It’s illegal and the EPA will go after shops that do this.

Tons. I’ll bet that many '70s and early '80s models with finicky emissions equipment like air pumps and computer controlled carbs are more likely to be sold today without that equipment than with it. Once it’s gone, few owners will put it back. California is probably the exception because they do annual emissions inspections on even these old models and they visually look for the equipment even if the car passes the emissions test. In other states, it’s easier to get away with driving a car that is not in compliance.

IANAL, but I don’t see anything in the law cited that would make such modification illegal for the ultimate purchaser to perform. Everything there is about modifications made prior to a final sale. So, as long as you never sell the vehicle I don’t see how that law would apply to you.

Of course, if would not surprise me if the resulting vehicle would be illegal to operate on public roads in many states, but that’s beyond the scope of the OP’s question.

I got my citation wrong. It’s paragraph (a)(3)(A), which says it’s illegal:

A 1980 MGB has lowered compression and a single Stromburg Carb and may have a bit of detuned spark advance.
That is the HP loss.
The air injector pump, unless the bearings are seizing, takes nothing appreciable to turn, and the catalyst used on them is just the bare minimum to make the EPA happy, it does not restrict much (nor do much either)

You would not gain anything from de-smogging it really.

The 1980 MGB is also carrying around probably 100 or more extra pounds in those
crash safety big rubber covered steel bumpers.

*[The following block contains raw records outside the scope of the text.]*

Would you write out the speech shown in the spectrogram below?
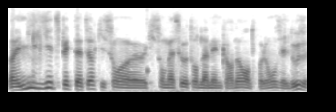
dans les milliers de spectateurs qui sont euh, qui sont massés autour de la main corner entre le 11 et le 12.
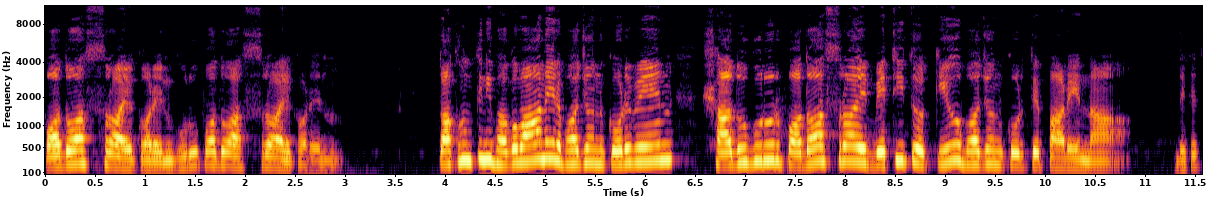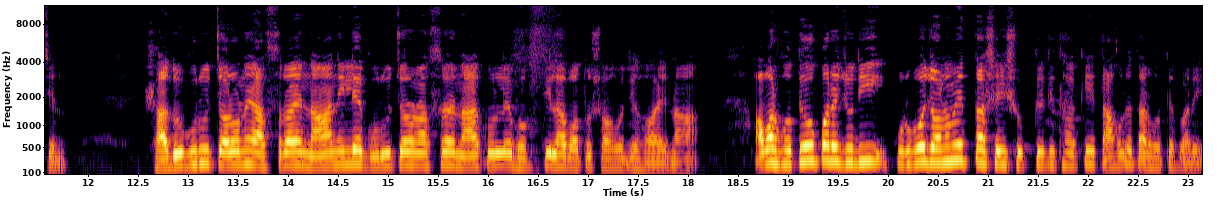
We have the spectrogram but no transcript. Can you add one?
পদ আশ্রয় করেন, গুরুপদ আশ্রয় করেন। তখন তিনি ভগবানের ভজন করবেন, সাধুগুরুর পদাশ্রয় ব্যতীত কেউ ভজন করতে পারে না। দেখেছেন? সাধুগুরু চরণে আশ্রয় না নিলে গুরুচরণ আশ্রয় না করলে ভক্তি লাভ অত সহজে হয় না। আবার হতেও পারে যদি পূর্বজন্মের তার সেই স্বীকৃতি থাকে, তাহলে তার হতে পারে।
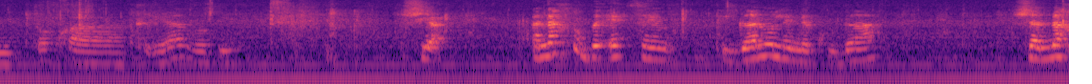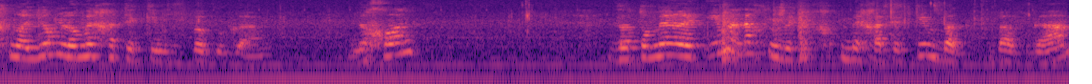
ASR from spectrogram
מתוך הקריאה הזאת, שאנחנו בעצם הגענו לנקודה שאנחנו היום לא מחטטים בפגם, נכון? זאת אומרת, אם אנחנו מחטטים בפגם,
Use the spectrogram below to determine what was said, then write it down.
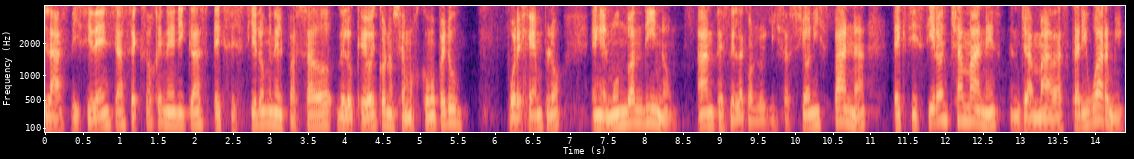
las disidencias sexogenéricas existieron en el pasado de lo que hoy conocemos como Perú. Por ejemplo, en el mundo andino, antes de la colonización hispana, existieron chamanes llamadas cariwarmi,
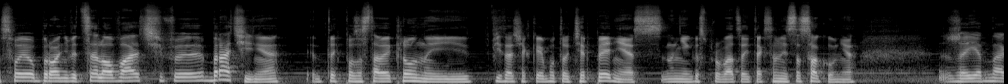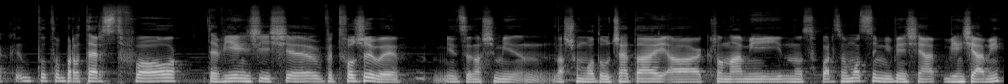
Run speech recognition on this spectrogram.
swoją broń wycelować w braci, nie? Tych pozostałe klony i widać jakie mu to cierpienie na niego sprowadza i tak samo jest z Asoką, nie? że jednak to, to braterstwo, te więzi się wytworzyły między naszymi, naszą młodą Jedi a klonami i no, są bardzo mocnymi więzia, więziami.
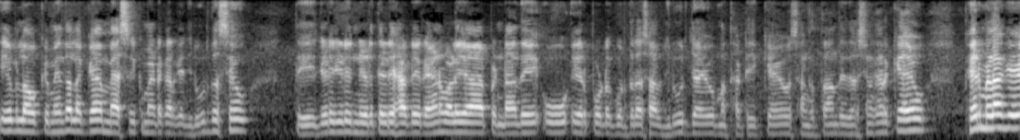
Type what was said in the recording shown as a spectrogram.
ਇਹ ਵਲੌਗ ਕਿਵੇਂ ਦਾ ਲੱਗਾ ਮੈਸੇਜ ਕਮੈਂਟ ਕਰਕੇ ਜਰੂਰ ਦੱਸਿਓ। ਤੇ ਜਿਹੜੇ ਜਿਹੜੇ ਨੇੜੇ ਤੇੜੇ ਸਾਡੇ ਰਹਿਣ ਵਾਲੇ ਆ ਪਿੰਡਾਂ ਦੇ, ਉਹ 에어ਪੋਰਟ ਗੁਰਦੁਆਰਾ ਸਾਹਿਬ ਜਰੂਰ ਜਾਇਓ, ਮੱਥਾ ਟੇਕ ਕੇ ਆਇਓ, ਸੰਗਤਾਂ ਦੇ ਦਰਸ਼ਨ ਕਰਕੇ ਆਇਓ। ਫਿਰ ਮਿਲਾਂਗੇ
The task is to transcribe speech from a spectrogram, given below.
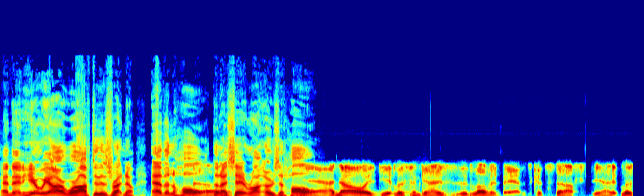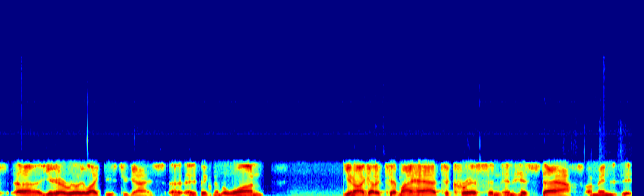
And then here we are. We're off to this right now. Evan Hull. Did I say it wrong, or is it Hall? Yeah, no. It, it, listen, guys, love it, man. It's good stuff. Yeah, it, listen, uh, you're gonna really like these two guys. Uh, I think number one, you know, I got to tip my hat to Chris and, and his staff. I mean, it,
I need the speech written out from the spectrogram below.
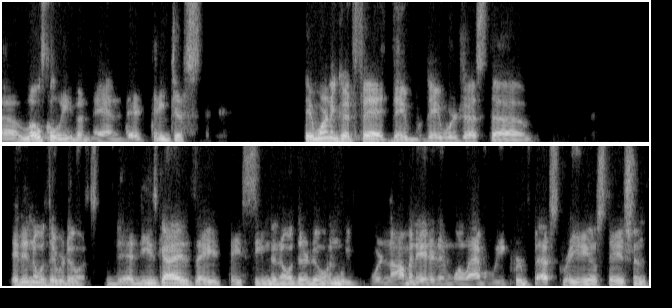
uh, local even, and they, they just they weren't a good fit. They they were just uh, they didn't know what they were doing. These guys they they seem to know what they're doing. We were nominated in Willamette Week for best radio station.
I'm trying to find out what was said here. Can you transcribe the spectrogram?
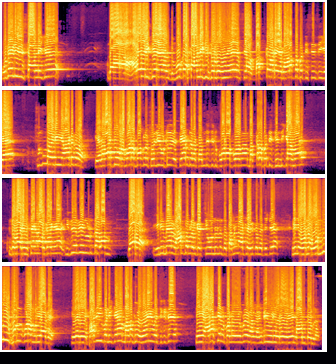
உதயநிதி ஸ்டாலினுக்கு இந்த அளவரிக்கு மு க ஸ்டாலினுக்கு சொல்றது மக்களுடைய நலத்தை பத்தி சிந்திங்க. சும்மா நீங்க ஆட்டுக்கு ஏதாச்சும் ஒரு போற போக்குல சொல்லி விட்டு தேர்தலை சந்திச்சுட்டு போனா போங்க மக்களை பத்தி சிந்திக்காம இந்த மாதிரி விஷயங்களா இருக்காங்க. இது இருந்தாலும் வேற. இனிமேல் நாம் தமிழர் கட்சி ஒன்று இந்த தமிழ்நாட்டுல இருக்கிறதுக்கு நீங்க ஒன்னு ஒண்ணு புடுங்க கூட முடியாது. இதை நீங்க பதிவு பண்ணிக்க மனசுல நினைவு வச்சுக்கிட்டு நீங்க அரசியல் பண்ண விரும்புகிற நான் நன்றி விடுவது நாம் தமிழர்.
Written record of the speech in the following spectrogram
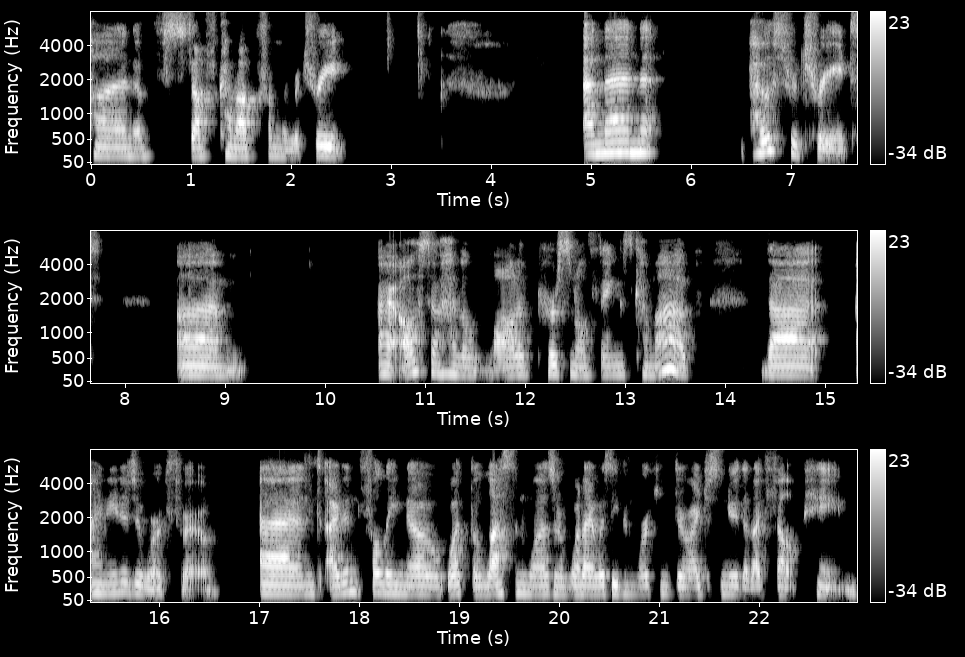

On cars with a catalytic converter the exhaust can be unbolted from the exhaust manifold and the canister for the cat can be removed, then put the exhaust back together. This is called ‘gutting the cat’. But now you will begin to get error codes set by your car’s PCM due to the new readings from your O2 sensors. So you replace the O2 sensors with O2 simulators. The simulators will tell the PCM that everything is fine, all of the time, even when it s not, and will never set a code. Some error codes may need to be tuned out by some simple reprogramming.

Of course this is illegal but there is really no way for a DEQ inspection to find this unless your car is running crappy. Many DEQ sites have now gone to reading your engine codes via OBD II and a visual inspection, neither will find this. Clearing your error codes before going in for a test doesn’t work because the engine has to go through several cycles to reset the sensors, so DEQ can tell if you have cleared them before you came in to test. Fool the PCM, no codes, no issue. These tests are really not so much at test as just seeing if your car is in good shape.

Sure, a modern car can be made to run without it. This is what aftermarket tuners do in an effort to get more power out of the engine. For gasoline engines, it may go as far as installing an aftermarket ECU that ignores the usual OBD2 diagnostic sensors and allows the user to input custom fuel, ignition, and/or turbo boost maps.

A popular mod among diesel truck owners is the “DPF delete kit,” which facilitates the removal of the diesel particulate filter (which keeps the tailpipe from releasing soot into the environment). Some folks think it robs them of power/economy, or will clog over time or will damage the engine. Things like this are typically labeled “FOR OFFROAD USE ONLY,” which may or may not offer legal protection to the retail seller, even when the vehicle gets used on-road.